In 1958, Wesselmann set his sights on becoming a professional painter. He met Alex Katz and learned of Roy Lichtenstein, Claus Oldenburg and James Rosenquist, who were also working in the Pop Art movement. Wesselmann mainly worked through assemblage, juxtaposing and collaging images. His most popular series are comprised of still lifes, sexually charged nude women and smokers. In 2008, his work Great American Nude No. 48 (1963) sold for $10.6 million, and Smoker #9 (1973) sold for over $6 million. In addition to working in painting, the artist also created aluminum sculptures and fashioned them in the same gestural style he used for painting. Wesselmann died in 2004 after completing his series of Sunset Nudes, which later went to auction in 2006 in New York.


Tom Wesselmann has work featured in the permanent collections of the Albright-Knox Art Museum in Buffalo, the Art Institute of Chicago, the Cincinnati Art Museum, the Dallas Museum of Fine Arts, the High Museum of Art in Atlanta, the Hirshhorn Museum & Sculpture Garden in Washington D.C., the Smithsonian Museum of American Art in Washington D.C., the MoMA in New York, the Whitney Museum of American Art in New York and the Philadelphia Museum of Art.

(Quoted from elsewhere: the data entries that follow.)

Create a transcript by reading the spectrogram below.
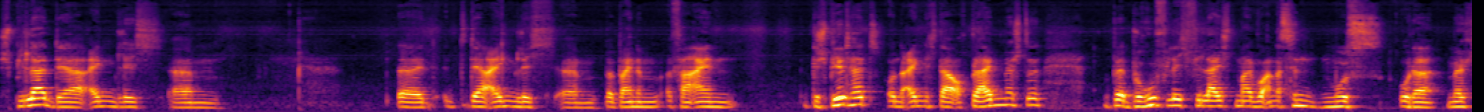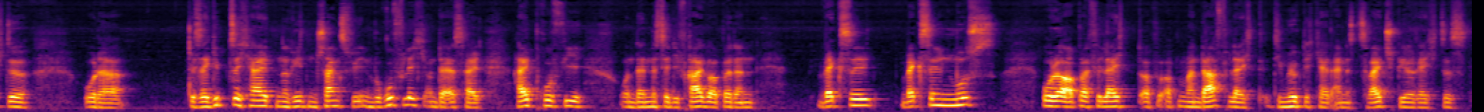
Spieler, der eigentlich ähm, äh, der eigentlich ähm, bei einem Verein gespielt hat und eigentlich da auch bleiben möchte, beruflich vielleicht mal woanders hin muss oder möchte oder es ergibt sich halt eine riesen Chance für ihn beruflich und er ist halt Halbprofi und dann ist ja die Frage, ob er dann wechselt, wechseln muss oder ob er vielleicht, ob, ob man da vielleicht die Möglichkeit eines Zweitspielrechtes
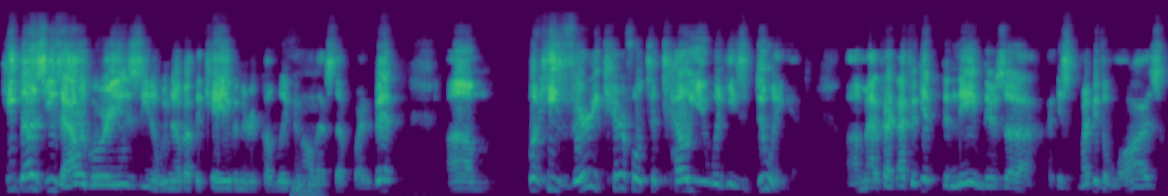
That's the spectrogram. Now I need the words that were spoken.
he does use allegories. You know, we know about the cave and the republic and all that stuff quite a bit. Um, but he's very careful to tell you when he's doing it. Uh, matter of fact, I forget the name. There's a it might be the laws.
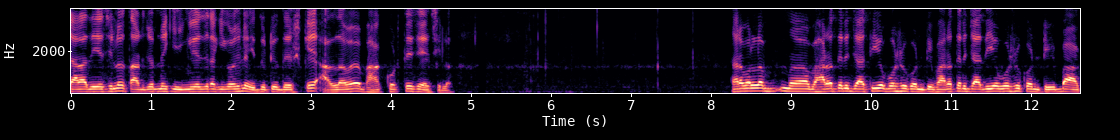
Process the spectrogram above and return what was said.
চারা দিয়েছিল, তার জন্য কি ইংরেজরা কি করেছিল? এই দুটি দেশকে আলাদাভাবে ভাগ করতে চেয়েছিল। তারা বলল ভারতের জাতীয় পশু কোনটি? ভারতের জাতীয় পশু কোনটি? বাঘ।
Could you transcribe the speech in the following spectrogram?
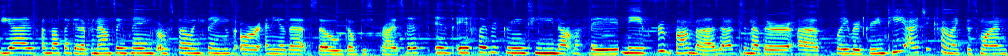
you guys, I'm not that good at pronouncing things or spelling things or any of that, so don't be surprised. This is a flavored green tea, not my fave. The Fruit Bomba, that's another uh, flavored green tea. I actually kind of like this one.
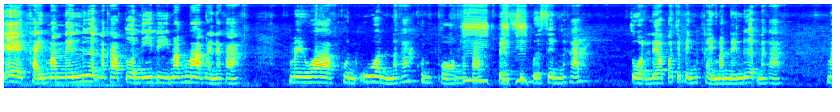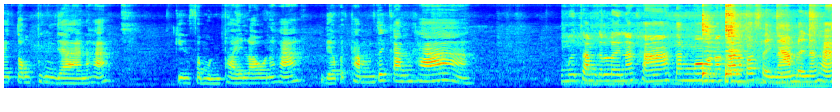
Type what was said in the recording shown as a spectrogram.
แก้ไขมันในเลือดนะคะ ตัวนี้ดีมากๆเลยนะคะ ไม่ว่าคุณอ้วนนะคะ คุณผอมนะคะ80%นะคะตรวจแล้วก็จะเป็นไขมันในเลือดนะคะ ไม่ต้องพึ่งยานะคะ กินสมุนไพรเรานะคะ เดี๋ยวไปทำด้วยกันค่ะ มือทำกันเลยนะคะ ตั้งหม้อนะคะ แล้วก็ใส่น้ำเลยนะคะ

Related Categories: Pop Art, Art of the 1960s, Post-War American Art, Americana, Erotic, Popular Culture, United States, Painting, Representation of Everyday Objects, Drawing.